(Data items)
::::

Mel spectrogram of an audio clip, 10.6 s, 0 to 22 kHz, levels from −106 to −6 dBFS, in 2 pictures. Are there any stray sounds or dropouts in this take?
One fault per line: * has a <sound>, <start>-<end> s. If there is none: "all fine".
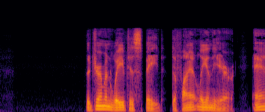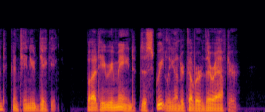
all fine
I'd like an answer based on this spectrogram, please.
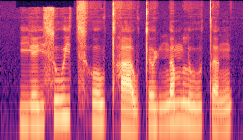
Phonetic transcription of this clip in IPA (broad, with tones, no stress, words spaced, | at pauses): je˨˧jsuː˥j t͡sʰo˥w t̪ʰaː˨˩wt̪ɵ˧ɥŋɐ˥m luː˨˧t̪ɐ˨˥ŋ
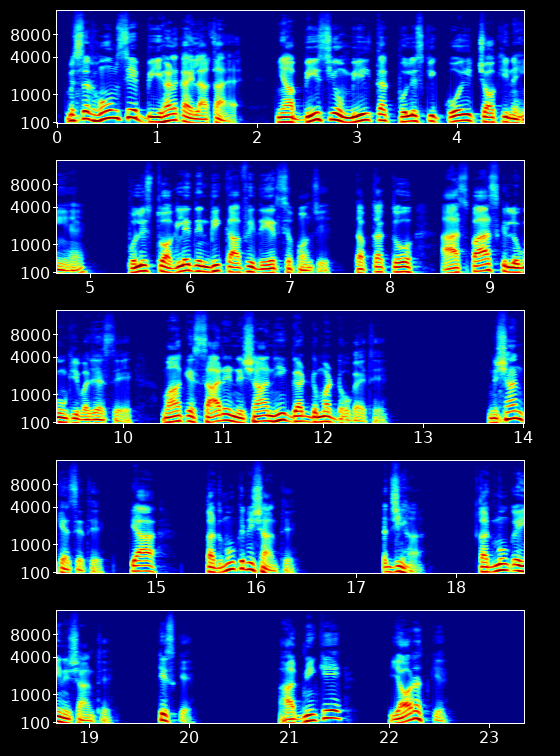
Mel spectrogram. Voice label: Hindi M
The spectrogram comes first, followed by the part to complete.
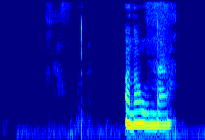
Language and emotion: Russian, neutral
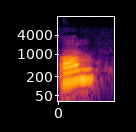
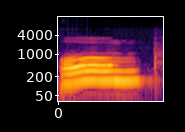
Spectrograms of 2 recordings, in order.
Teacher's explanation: ये हम लोगों का प्लुत स्वर होगा, इसको हम लोगों को लंबा खींचकर बोलना पड़ेगा ओम, इस तरीके से।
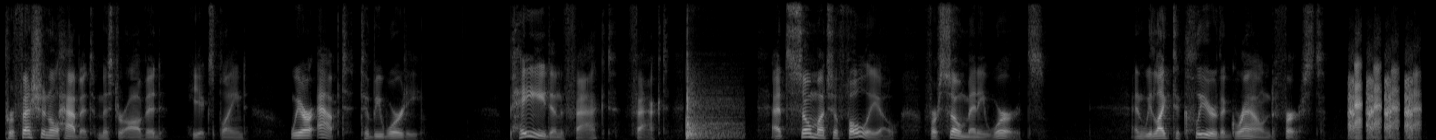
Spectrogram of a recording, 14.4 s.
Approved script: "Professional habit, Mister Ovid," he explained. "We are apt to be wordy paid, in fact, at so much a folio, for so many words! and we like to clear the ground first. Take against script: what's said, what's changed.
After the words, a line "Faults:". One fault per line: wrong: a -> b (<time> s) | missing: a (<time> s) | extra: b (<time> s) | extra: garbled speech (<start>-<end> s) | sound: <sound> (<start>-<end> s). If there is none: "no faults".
"Professional habit, Mister Ovid," he explained. "We are apt to be wordy paid, in fact fact, at so much a folio, for so many words! and we like to clear the ground first.
Faults:
extra: fact (6.3 s)
sound: thud (6.9-7.5 s)
sound: laugh (13.5-14.2 s)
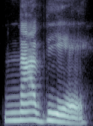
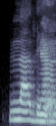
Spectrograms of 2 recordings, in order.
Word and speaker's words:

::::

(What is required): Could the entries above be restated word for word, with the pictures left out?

(Task result):
Mel spectrogram of an audio clip, 10.6 s, 0 to 22 kHz, levels from −106 to −6 dBFS, in 2 pictures. Are there any stray sounds or dropouts in this take?
One fault per line: * has a <sound>, <start>-<end> s. If there is none: "all fine".
all fine
I'd like an answer based on this spectrogram, please.
Phonetic transcription of this clip in IPA (broad, with tones, no stress, words spaced, | at pauses): je˨˧jsuː˥j t͡sʰo˥w t̪ʰaː˨˩wt̪ɵ˧ɥŋɐ˥m luː˨˧t̪ɐ˨˥ŋ
Mel spectrogram. Voice label: Hindi M
The spectrogram comes first, followed by the part to complete.
Language and emotion: Russian, neutral
Spectrograms of 2 recordings, in order.
Teacher's explanation: ये हम लोगों का प्लुत स्वर होगा, इसको हम लोगों को लंबा खींचकर बोलना पड़ेगा ओम, इस तरीके से।
Spectrogram of a recording, 14.4 s.
Approved script: "Professional habit, Mister Ovid," he explained. "We are apt to be wordy paid, in fact, at so much a folio, for so many words! and we like to clear the ground first. Take against script: what's said, what's changed.
After the words, a line "Faults:". One fault per line: wrong: a -> b (<time> s) | missing: a (<time> s) | extra: b (<time> s) | extra: garbled speech (<start>-<end> s) | sound: <sound> (<start>-<end> s). If there is none: "no faults".
"Professional habit, Mister Ovid," he explained. "We are apt to be wordy paid, in fact fact, at so much a folio, for so many words! and we like to clear the ground first.
Faults:
extra: fact (6.3 s)
sound: thud (6.9-7.5 s)
sound: laugh (13.5-14.2 s)
Spectrograms of 2 recordings, in order.
Word and speaker's words:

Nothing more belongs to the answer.